This is in addition to a pilot scheme launched in July 2015, which has already seen 491 pharmacists working in around 650 GP practices across the country. A further rollout towards the 1500 target has now been launched, with GP practices applying for funding at the beginning of this year. We should see over 900 new pharmacist positions by March 2018 and over 1300 by March 2019.

Next Steps on the NHS Five Year Forward View further underlines the contribution this role can make to the plethora of NHS woes.

Indeed, pharmacists bring a unique perspective to GP practice; as medicines experts, they help ensure that patients are prescribed the right medicines, are regularly reviewed and adhering correctly.

This includes an operational role; reviewing medicines, ensuring compliance and supporting patient population medication reviews. The innovation also involves working as part of the general practice team to resolve day-to-day medicine issues and treating patients directly.

Many pharmacists are, or will be, independent prescribers running their own clinics, including managing minor ailments, providing extra help to manage long-term conditions and delivering advice for those on multiple medications. The role is pivotal to improving the quality of care, improving patient safety and reducing preventable medicine-related hospital admissions.
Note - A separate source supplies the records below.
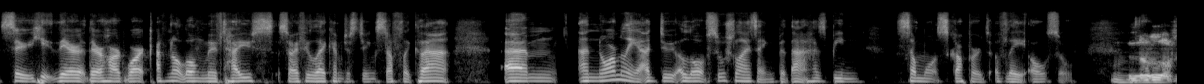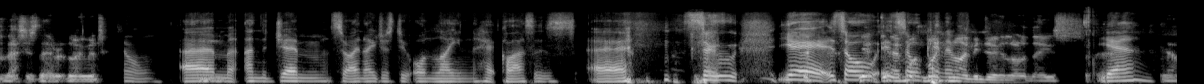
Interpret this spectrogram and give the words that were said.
so he, they're they're hard work. I've not long moved house, so I feel like I'm just doing stuff like that. Um, and normally I do a lot of socializing, but that has been somewhat scuppered of late, also. Mhm. Not a lot of that is there at the moment. No. Um, and the gym. So I now just do online HIIT classes. Um, so yeah, it's all yeah, yeah, it's Mi- all Mike kind and I've been doing a lot of those. uh, yeah, yeah,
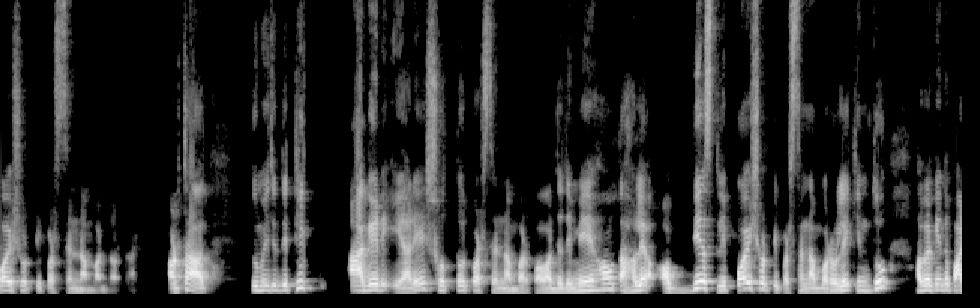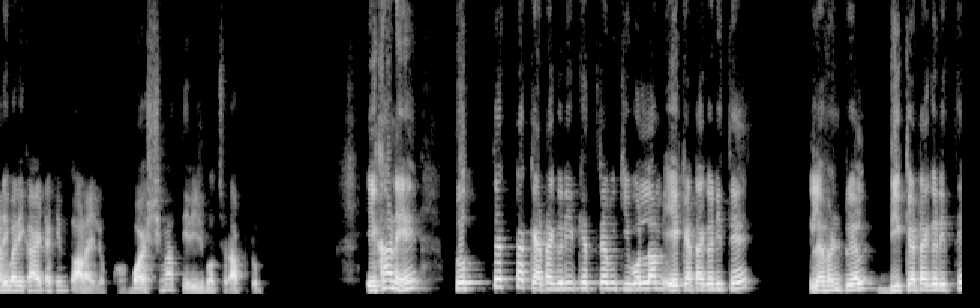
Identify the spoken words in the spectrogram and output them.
পঁয়ষট্টি পার্সেন্ট নাম্বার দরকার। অর্থাৎ তুমি যদি ঠিক আগের ইয়ারে সত্তর পার্সেন্ট নাম্বার পাওয়ার যদি মেয়ে হও, তাহলে অবভিয়াসলি পঁয়ষট্টি পার্সেন্ট নাম্বার হলে কিন্তু হবে কিন্তু পারিবারিক আয়টা কিন্তু আড়াই লক্ষ, বয়স সীমা তিরিশ বছর আপ টু এখানে প্রত্যেকটা ক্যাটাগরির ক্ষেত্রে আমি কি বললাম? এ ক্যাটাগরিতে ইলেভেন টুয়েলভ বি ক্যাটাগরিতে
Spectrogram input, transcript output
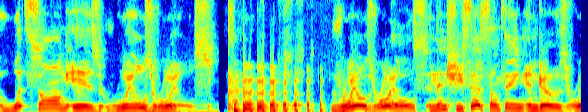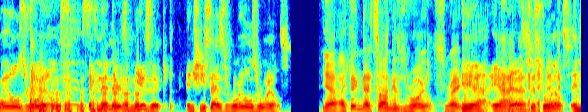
What song is Royals Royals? Royals Royals, and then she says something and goes Royals Royals, and then there's music, and she says Royals Royals. Yeah, I think that song is Royals, right? Yeah, yeah, Yeah. it's just Royals, and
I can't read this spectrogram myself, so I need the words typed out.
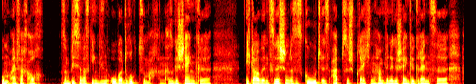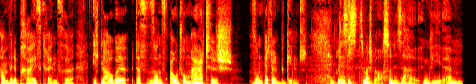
um einfach auch so ein bisschen was gegen diesen Oberdruck zu machen. Also Geschenke. Ich glaube inzwischen, dass es gut ist, abzusprechen. Haben wir eine Geschenkegrenze? Haben wir eine Preisgrenze? Ich glaube, dass sonst automatisch so ein Battle beginnt. Das ist zum Beispiel auch so eine Sache irgendwie, ähm,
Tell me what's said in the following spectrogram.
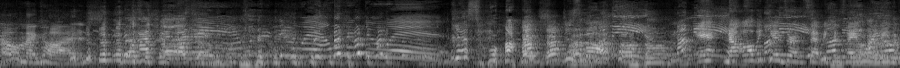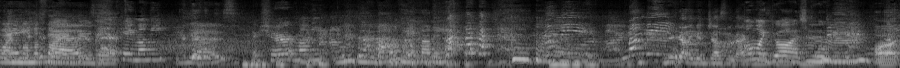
oh my gosh. That's awesome. Just Just watch. Mommy. And now all the kids are upset because they want to be the one mummifying the adult. Okay, mommy. Yes. Are you sure, mommy? okay, mommy. mommy. You gotta get Justin back. Oh in my this gosh, Kobe. All right.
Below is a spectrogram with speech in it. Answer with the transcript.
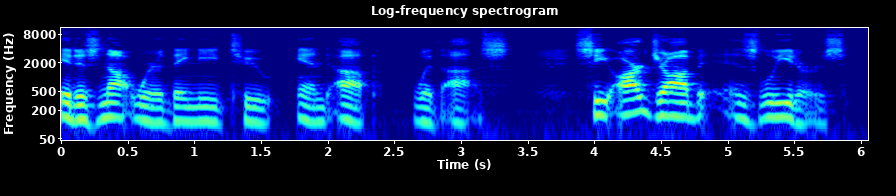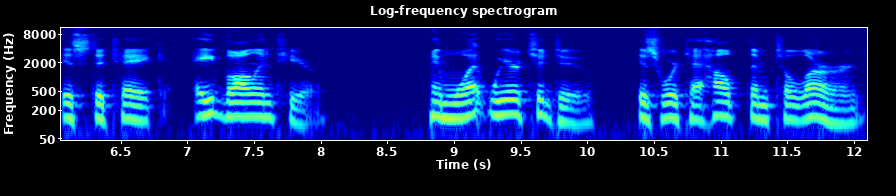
It is not where they need to end up with us. See, our job as leaders is to take a volunteer, and what we're to do is we're to help them to learn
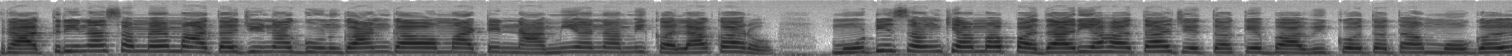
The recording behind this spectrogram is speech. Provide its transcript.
રાત્રિના સમયે માતાજીના ગુણગાન ગાવા માટે નામી અનામી કલાકારો મોટી સંખ્યામાં પધાર્યા હતા, જે તકે ભાવિકો તથા મોગલ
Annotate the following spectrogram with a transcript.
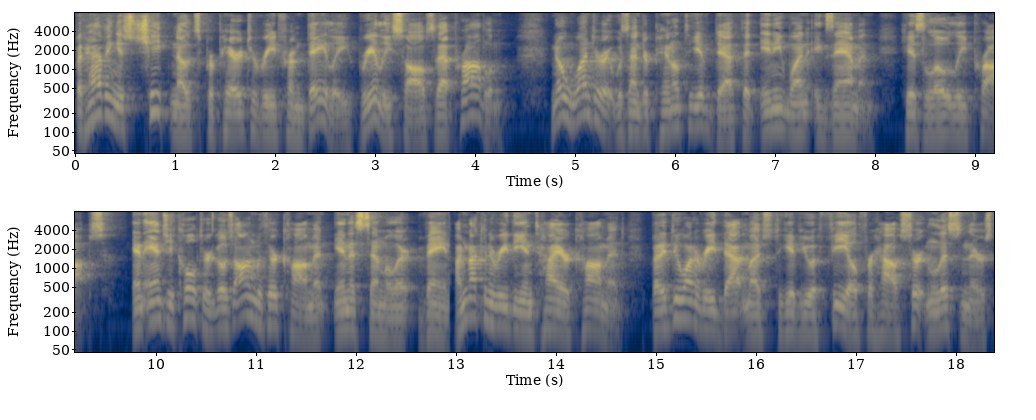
But having his cheat notes prepared to read from daily really solves that problem. No wonder it was under penalty of death that anyone examine his lowly props. And Angie Coulter goes on with her comment in a similar vein. I'm not going to read the entire comment, but I do want to read that much to give you a feel for how certain listeners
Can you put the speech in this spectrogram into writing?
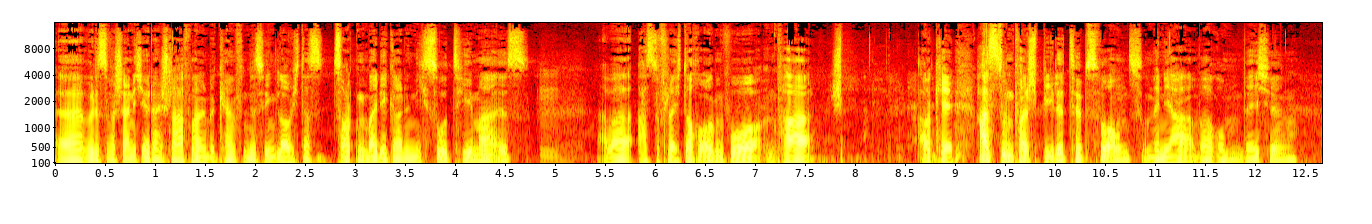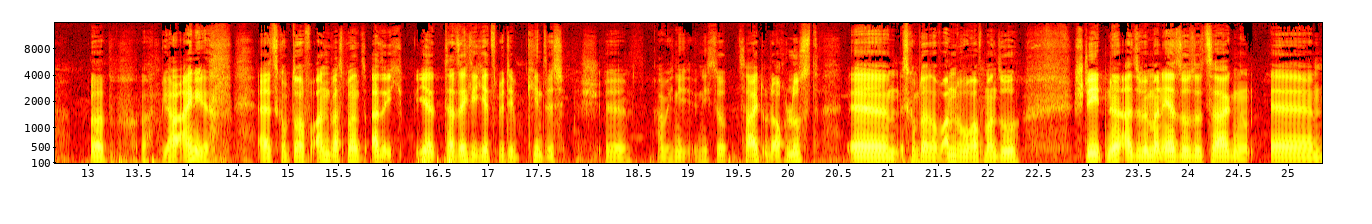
äh, würdest du wahrscheinlich eher deinen Schlafmangel bekämpfen. Deswegen glaube ich, dass Zocken bei dir gerade nicht so Thema ist. Mhm. Aber hast du vielleicht doch irgendwo ein paar. Sp okay, hast du ein paar Spieletipps für uns? Und wenn ja, warum? Welche? Äh, ja, einige. Äh, es kommt darauf an, was man. Also ich ja, tatsächlich jetzt mit dem Kind ist äh, habe ich nicht, nicht so Zeit und auch Lust. Ähm, es kommt darauf an, worauf man so steht. Ne? Also wenn man eher so sozusagen äh,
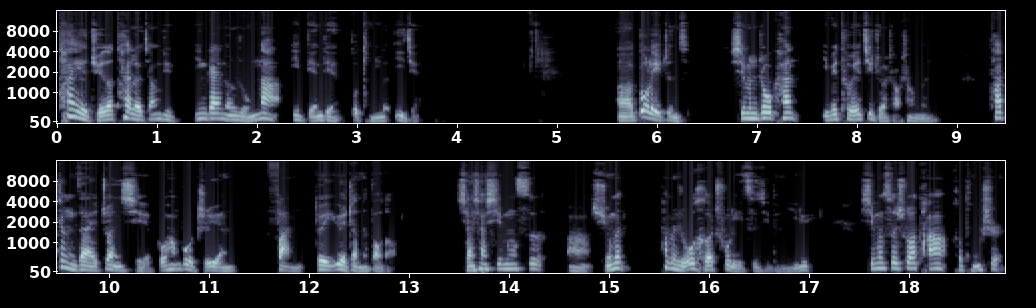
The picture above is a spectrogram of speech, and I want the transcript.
他也觉得泰勒将军应该能容纳一点点不同的意见。啊，过了一阵子，《新闻周刊》一位特约记者找上门，他正在撰写国防部职员反对越战的报道，想向西蒙斯啊询问他们如何处理自己的疑虑。西蒙斯说，他和同事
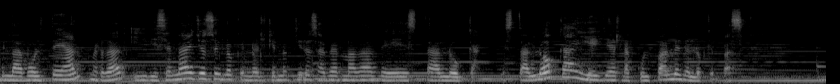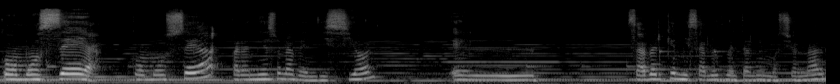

Pharmacists working in GP practices also have an important role to oversee patients’ transfer of care between hospital and the community. This is where many medicines safety issues occur and, therefore, the pharmacist working in the surgery can be key to ensuring a seamless service for patients, joining up care with hospitals, community pharmacists and other health professionals.

It is the benefits that pharmacists can bring to general practice that have led to such widespread support from GPs. Having a pharmacist in GP practices means GPs can focus their skills on diagnosing and treating patients with complex conditions.

Key supporters to ensuring successful implementation of the programme include NHS England, Health Education England, the Royal College of General Practitioners, the British Medical Association’s GP Committee and the Royal Pharmaceutical Society.

As part of the implementation plan and the wider workforce transformation, Health Education England – in partnership with NHS England – has a requirement to procure approximately 2000 accredited Pharmacist Independent Prescribers places across England.

Aside from the obvious engagement with pharmacists working in GP practice, there is an important role for pharma in facilitating the interface between clinical pharmacists working in hospitals and communities. How engaged are you with pharmacists?  


Deborah Evans is Managing Director of Pharmacy Complete, Board Member of Royal Pharmaceutical Society England and practices in a pharmacy within a GP practice.

Go to pharmacycomplete.org or email deborah@pharmacycomplete.org